Instructions to follow: Please return the records below exactly as they appear, leaving every picture out.

Data to process START

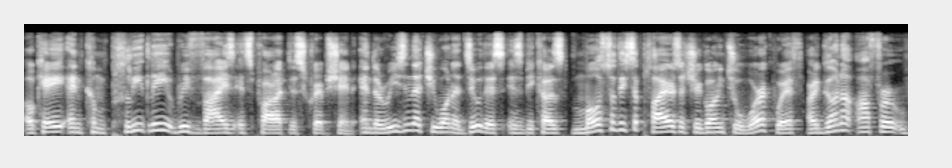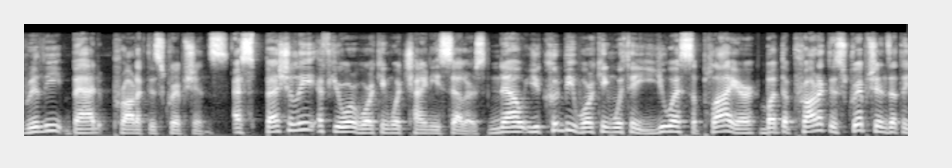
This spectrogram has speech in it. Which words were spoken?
okay, and completely revise its product description. And the reason that you want to do this is because most of the suppliers that you're going to work with are going to offer really bad product descriptions, especially if you are working with Chinese sellers. Now, you could be working with a US supplier, but the product descriptions that the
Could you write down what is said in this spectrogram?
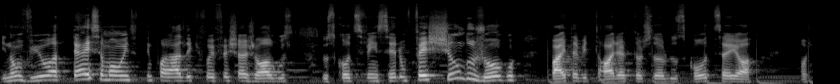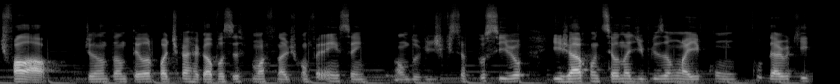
e não viu até esse momento da temporada que foi fechar jogos. Os Colts venceram, fechando o jogo. Baita vitória, torcedor dos Colts aí, ó. Vou te falar, ó. Jonathan Taylor pode carregar vocês para uma final de conferência, hein? Não duvide que isso é possível. E já aconteceu na divisão aí com, com o Derrick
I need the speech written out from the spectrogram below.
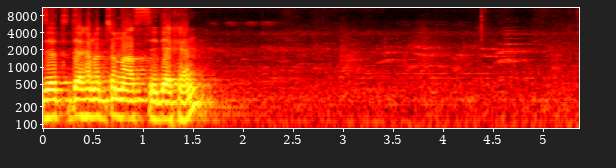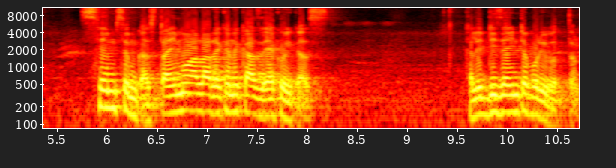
যেহেতু দেখানোর জন্য আসছি, দেখেন। সেম সেম কাজ। টাইম ওয়াল আর এখানে কাজ একই কাজ। খালি ডিজাইনটা পরিবর্তন।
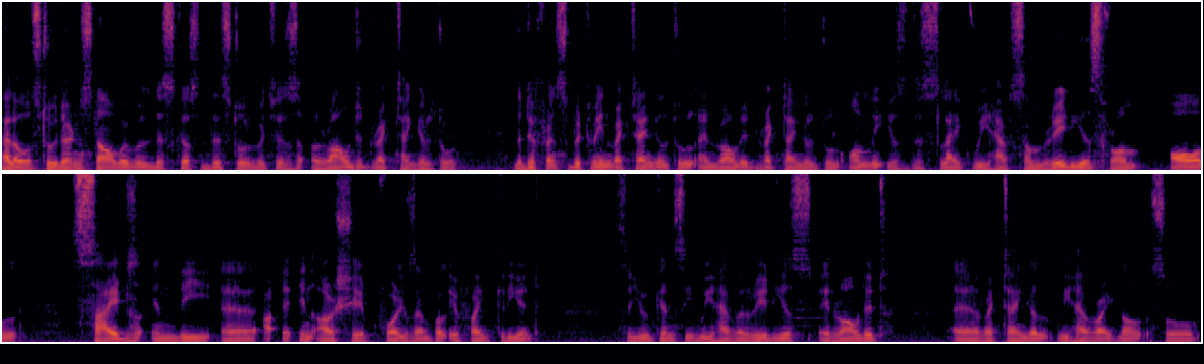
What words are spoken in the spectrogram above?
Hello students, now we will discuss this tool which is a rounded rectangle tool. The difference between rectangle tool and rounded rectangle tool only is this like we have some radius from all sides in the uh, in our shape. For example, if I create, so you can see we have a radius, a rounded uh, rectangle we have right now. So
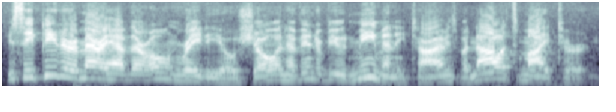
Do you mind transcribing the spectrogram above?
You see, Peter and Mary have their own radio show and have interviewed me many times, but now it's my turn.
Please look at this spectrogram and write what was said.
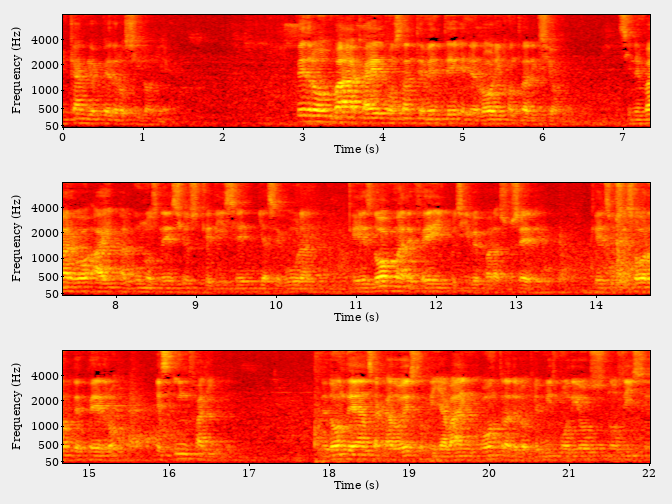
En cambio, Pedro sí lo niega. Pedro va a caer constantemente en error y contradicción. Sin embargo, hay algunos necios que dicen y aseguran que es dogma de fe inclusive para su sede, que el sucesor de Pedro es infalible ¿De dónde han sacado esto que ya va en contra de lo que el mismo Dios nos dice?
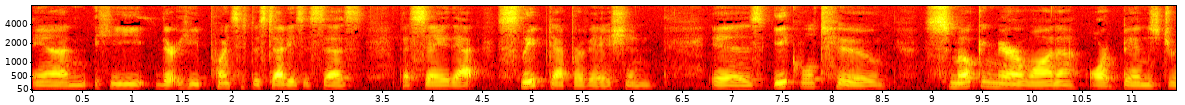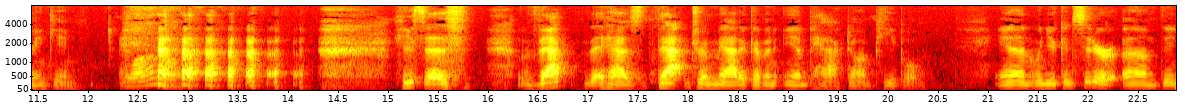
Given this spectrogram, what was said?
And he, there, he points to studies that says that say that sleep deprivation is equal to smoking marijuana or binge drinking. Wow. he says that it has that dramatic of an impact on people. And when you consider um, the,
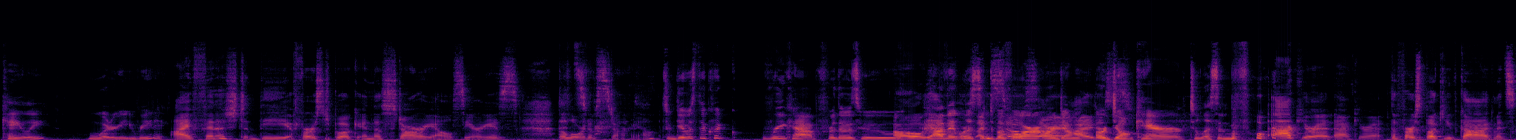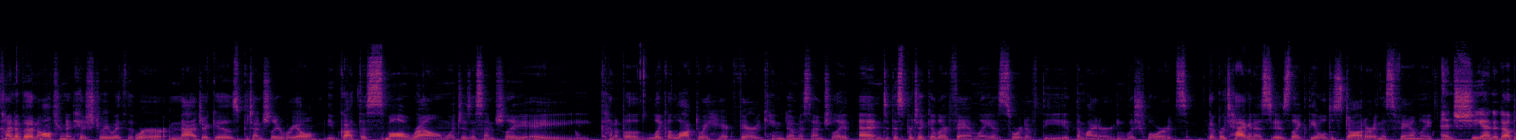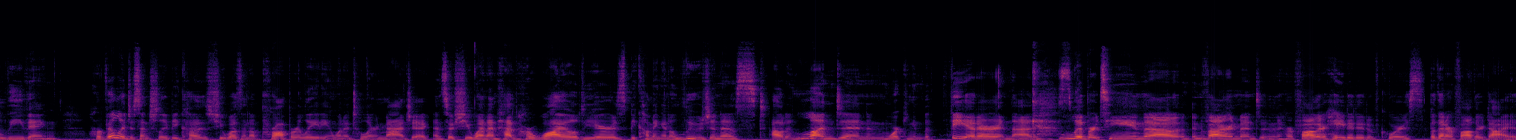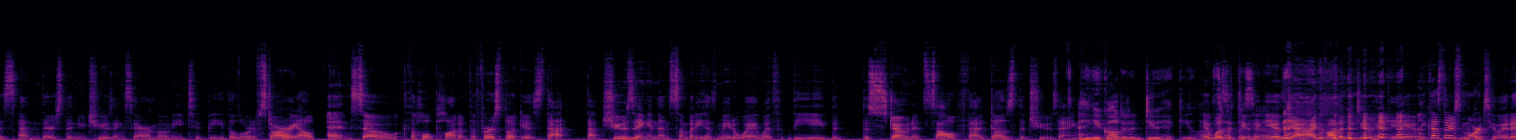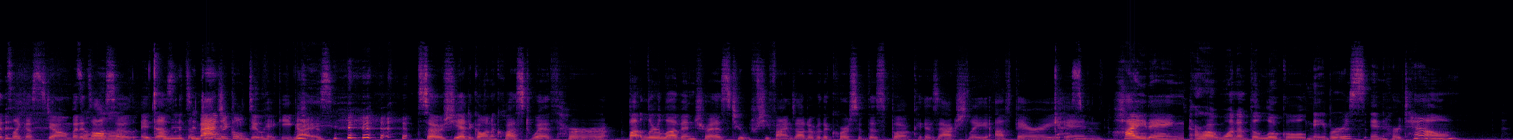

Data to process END

Answer box:
This spectrogram has speech in it. Which words were spoken?
okay, and completely revise its product description. And the reason that you want to do this is because most of the suppliers that you're going to work with are going to offer really bad product descriptions, especially if you are working with Chinese sellers. Now, you could be working with a US supplier, but the product descriptions that the
Could you write down what is said in this spectrogram?
e não viu até esse momento da temporada que foi fechar jogos. Os Colts venceram, fechando o jogo. Baita vitória, torcedor dos Colts aí, ó. Vou te falar, ó. Jonathan Taylor pode carregar vocês para uma final de conferência, hein? Não duvide que isso é possível. E já aconteceu na divisão aí com, com o Derrick
I need the speech written out from the spectrogram below.
যেহেতু দেখানোর জন্য আসছি, দেখেন। সেম সেম কাজ। টাইম ওয়াল আর এখানে কাজ একই কাজ। খালি ডিজাইনটা পরিবর্তন।
What words are spoken in the spectrogram above?
Hello students, now we will discuss this tool which is a rounded rectangle tool. The difference between rectangle tool and rounded rectangle tool only is this like we have some radius from all sides in the uh, in our shape. For example, if I create, so you can see we have a radius, a rounded uh, rectangle we have right now. So
Do you mind transcribing the spectrogram above?
You see, Peter and Mary have their own radio show and have interviewed me many times, but now it's my turn.
Please look at this spectrogram and write what was said.
En cambio, Pedro sí lo niega. Pedro va a caer constantemente en error y contradicción. Sin embargo, hay algunos necios que dicen y aseguran que es dogma de fe inclusive para su sede, que el sucesor de Pedro es infalible ¿De dónde han sacado esto que ya va en contra de lo que el mismo Dios nos dice?
Given this spectrogram, what was said?
And he, there, he points to studies that says that say that sleep deprivation is equal to smoking marijuana or binge drinking. Wow. he says that it has that dramatic of an impact on people. And when you consider um, the,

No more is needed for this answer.